pre.rho_l <- var.rho_l$Mean var.c_D <- PROB_BASEVAR(Id=1,Name="c_D",Description="Stützendurchmesser",DistributionType="norm",Mean=500+0.003*500,Sd=4+0.006*500) pre.c_D <- 500 var.theta_c <- PROB_BASEVAR(Id=1,Name="theta_c",Description="Modellunsicherheit c nach DIBT",DistributionType="lnorm", Mean=1.0644,Cov=0.1679) var.gamma_c <- PROB_DETVAR(Id=1,Name="gamma_c",Description="TSB Beton", Value=1.5) var.gamma_s <- PROB_DETVAR(Id=1,Name="gamma_s",Description="TSB Stahl", Value=1.15) var.alpha_cc <- PROB_DETVAR(Id=1,Name="alpha_cc",Description="Langzeitfaktor AlphaCC", Value=0.85) V_Ed <- c(0.6412447,0.8760515,1.1424185,1.4399554,1.7554079,2.0188587,2.3003489,2.5997038,2.9167825,3.2514671,3.6036567,3.9732630, 4.3602076,6.0800504,7.0424326,8.0726216,9.1702994,10.3351829,11.5670173,12.8655715,14.2306347,15.6620132,17.1595283,18.7230145, 20.3523175,22.0472935,23.8078076,25.6337332,27.5249511,29.4813487,31.5028193,33.5892621,35.7405811,37.9566849) var.V_Ed <- PARAM_DETVAR(Id=1,Name="V_Ed",Description="Einwirkende Querkraft", ParamValues=unlist(V_Ed)) lsf1 <-SYS_LSF(vars=list(var.d,var.f_ck,var.f_yk,var.f_ywk,var.rho_l,var.c_D, var.theta_c,var.V_Ed,var.gamma_c,var.gamma_s,var.alpha_cc), name="Durchstanzwiderstand ohne Bewehrung") lsf1$func <- function(d, f_ck,f_yk,f_ywk, rho_l, c_D, theta_c, V_Ed, gamma_c, gamma_s, alpha_cc){

f_cd <- f_ck*alpha_cc/gamma_c
f_yd <- f_yk/gamma_s
f_ywd <- f_ywk/gamma_s

u_0 <- c_D*pi
u_1 <- (c_D/2+2*d)*2*pi
u_0.5 <- (c_D/2+0.5*d)*2*pi

k <- min(1+sqrt(200/d),2)

if((u_0/d)<4){
C_Rd_c <- 0.18 * (0.1*u_0/d + 0.6)
}else{
C_Rd_c <- 0.18
}
rho_l <- min(rho_l,0.5*f_cd/f_yd,0.02)
C_Rd_c1 <- C_Rd_c * k * (100*rho_l*f_ck)^(1/3)

v_Rd_c <- C_Rd_c1
V_Rd_c <- v_Rd_c*d*u_1*1e-6*theta_c
return(V_Rd_c-V_Ed)
}

form <- PROB_MACHINE(name="FORM RF.",fCall="FORM",options=list("n_optim"=20, "loctol"=0.0001, "optim_type"="rackfies"))

ps <- SYS_PARAM(
sys_input=list(lsf1),
probMachines = list(form)
)
ps$runMachines() d <- pre.d betas <- unlist(unname(ps$beta_params))
plot(x=d,y=betas,type="l")

# References

1. JOINT COMMITTEE ON STRUCTURAL SAFETY, JCSS Probabilistic Model Code.
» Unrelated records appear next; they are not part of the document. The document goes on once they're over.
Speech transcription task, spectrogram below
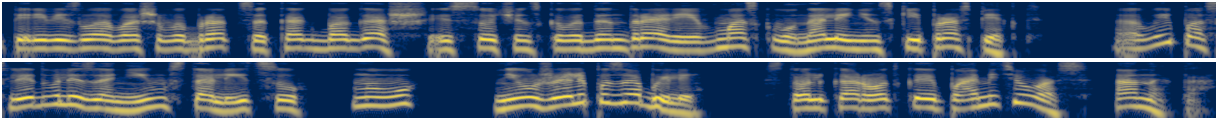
перевезла вашего братца как багаж из сочинского дендрария в Москву на Ленинский проспект. А вы последовали за ним в столицу. Ну, неужели позабыли? Столь короткая память у вас, Анетта.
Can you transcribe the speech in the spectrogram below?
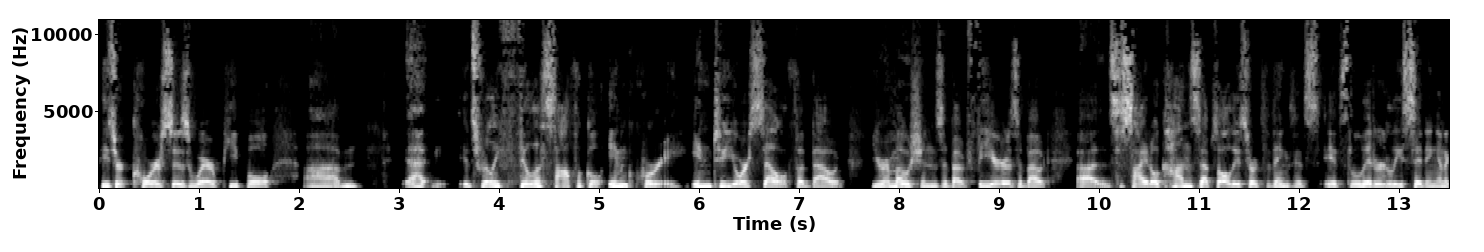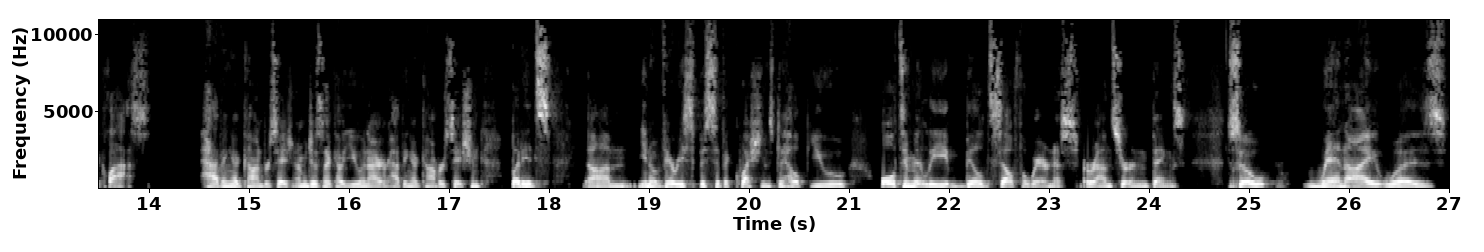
These are courses where people, um, uh, it's really philosophical inquiry into yourself about your emotions, about fears, about uh, societal concepts, all these sorts of things. It's it's literally sitting in a class having a conversation. I mean, just like how you and I are having a conversation, but it's, um, you know, very specific questions to help you ultimately build self-awareness around certain things. So when I was,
URL: https://www.jcss-lc.org/, 2001.

2. UQLAB: A Framework for Uncertainty Quantification in MATLAB, Stefano Marelli and Bruno Sudret, In The 2nd International Conference on Vulnerability and Risk Analysis and Management (ICVRAM 2014), University of Liverpool, United Kingdom, July 13-16, 2014, 2554–2563. DOI: 10.1061/9780784413609.257

3. NOWAK, A. S.; COLLINS, K. R. Reliability of structures. CRC Press, 2012.

4. DIN EN 1992-1-1: 2011-01: DIN EN 1992-1-1: Design of concrete structures – Part 1-1: General rules and rules for buildings; German version EN 1992-1-1:2004 + AC:2010.

5. DIN EN 1992-1-1/NA: 2013-04: National Annex – Nationally determined parameters – DIN EN 1992-1-1: Design of concrete structures – Part 1-1: General rules and rules for buildings.

# Contact

If there are any questions or problems, feel free to send us a request:

Hochschule Biberach, Institut fuer Konstruktiven Ingenieurbau Karlsstraße 11 88400 Biberach